ASSIGNED TASK - Your task is to retype, exactly and with nothing else, every line from the one containing "I want to know" to the end of the listing.

*** Opening DATA SHOWN ***

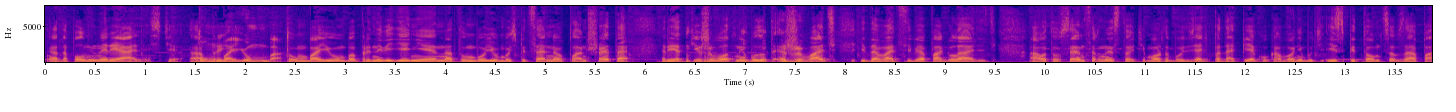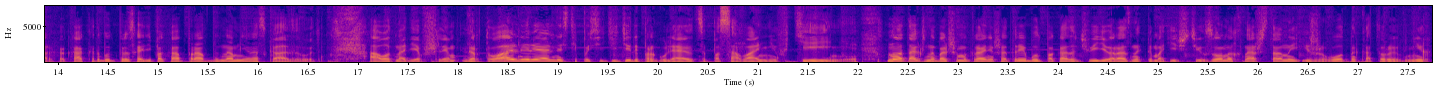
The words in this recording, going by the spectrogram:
дополненной реальности. А, Тумба-юмба? Тумба-юмба. При наведении на тумбу-юмбу специального планшета редкие животные будут жевать и давать себя погладить. А вот у сенсорной стойки можно будет взять под опеку кого-нибудь из питомцев зоопарка. Как это будет происходить, пока, правда, нам не рассказывают. А вот надев шлем виртуальной реальности, посетители прогуляются по саванне в тени. Ну, а также на большом экране шатре будут показывать видео о разных климатических зонах нашей страны и животных, которые в них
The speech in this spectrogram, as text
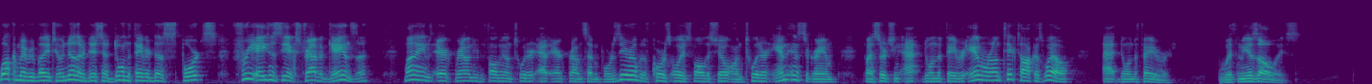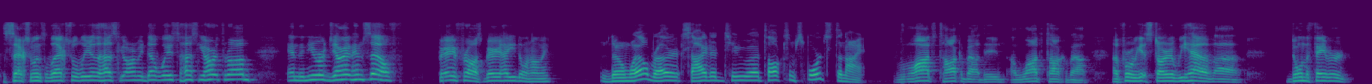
Welcome everybody to another edition of Doing the Favor Does Sports Free Agency Extravaganza. My name is Eric Brown. You can follow me on Twitter at EricBrown740, but of course always follow the show on Twitter and Instagram by searching at Doing the Favor, and we're on TikTok as well at Doing the Favor. With me as always, the sexual intellectual leader of the Husky Army, double waist Husky heartthrob, and the New York Giant himself, Barry Frost. Barry, how you doing, homie? Doing well, brother. Excited to uh, talk some sports tonight. A lot to talk about, dude. A lot to talk about. Uh, before we get started, we have uh, doing the favor.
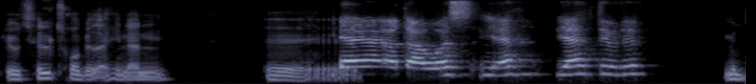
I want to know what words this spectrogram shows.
blive tiltrukket af hinanden. Øh, Ja, og der er jo også, ja, ja, det er jo det. Men,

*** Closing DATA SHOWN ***

YOUR RESPONSE -
I want to know what words this spectrogram shows.
blive tiltrukket af hinanden. Øh, Ja, og der er jo også, ja, ja, det er jo det. Men,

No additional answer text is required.